Once we cracked it we became unstoppable. Most people thought we were unstoppable before, but that’s only because it had been so long since we’d been stopped. We were only overwhelming back then—still impressive, but not quite the same as unstoppable. Our chances of ever losing another battle went from non-zero to zero.
It was a point system that did it.
The Internet of Things was birthed by the same midwife as its parent (the Internet itself): defense research. As inanimate objects became armed with sensors and transmitters and processors we bestowed them with the honorific smart: smart cars, smart watches, smart phones.
Smart optics. Smart rifles. Smart bullets.
Of course, none of these things had really earned the title yet, but eventually they would grow into it. Big data entered the warfare game.
The revolution was at the level of the individual soldier. They’d all grown up playing shooter games; it would be an unforgivable waste not to capitalize on those skillsets. They called it The Forge. Real-time data let soldiers know who got credit for every kill and who got the assist. Who was the most efficient with their ammo. Who was skilled and who was just lucky. Luck wasn’t a bad thing—it got you bonus achievements. There were trophies for fastest average time to clear a residence (minimum 10 times), badges for streaks (5 headshots in a row), and rewards for unlocking secret bonus objectives (take down a drone using an enemy RPG).
We didn’t even need to stamp out medals anymore.

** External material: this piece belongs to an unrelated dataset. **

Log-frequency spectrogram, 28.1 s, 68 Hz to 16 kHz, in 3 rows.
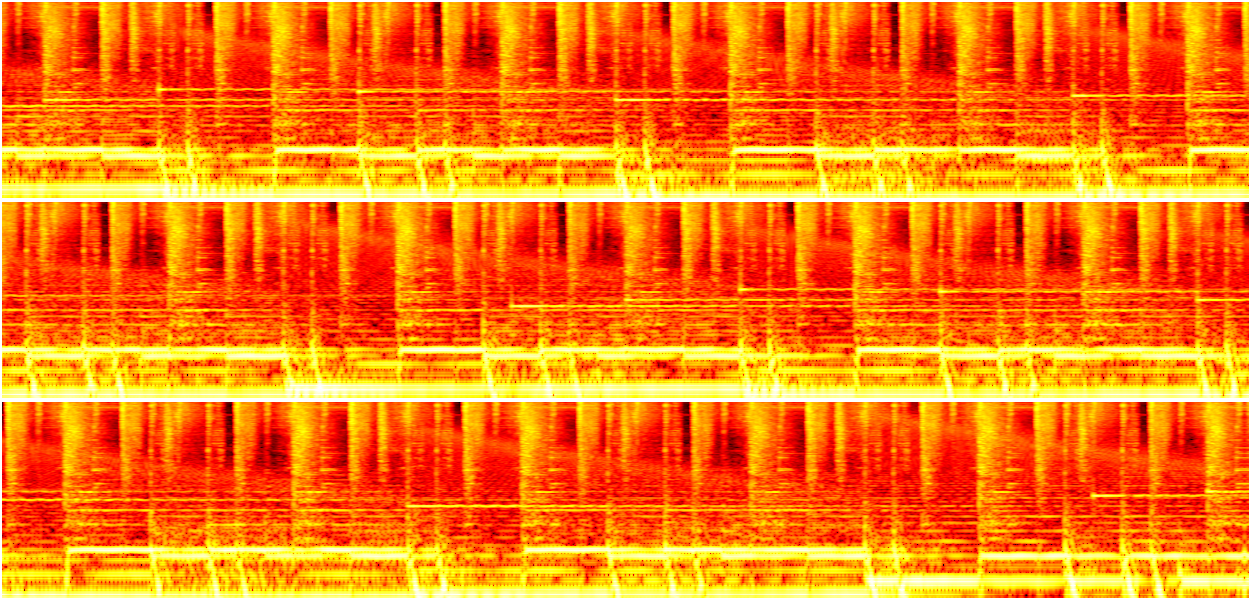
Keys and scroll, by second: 1.5 ctrl+r, 2.0 Escape, 6.8 ctrl+r, 7.2 Escape, 19.4 ctrl+r, 20.6 Escape.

Points didn’t exist in the real world. They were free. We could make more anytime we wanted, like printing cash after ditching the gold standard. It even made the old ranking systems obsolete. Rank was tied to measurable, observable, verifiable data, and everyone could check their standing any damn time they pleased.
Yes, now that we can measure everything, we can’t be stopped by anything. So rest easy; the numbers say we’re winning.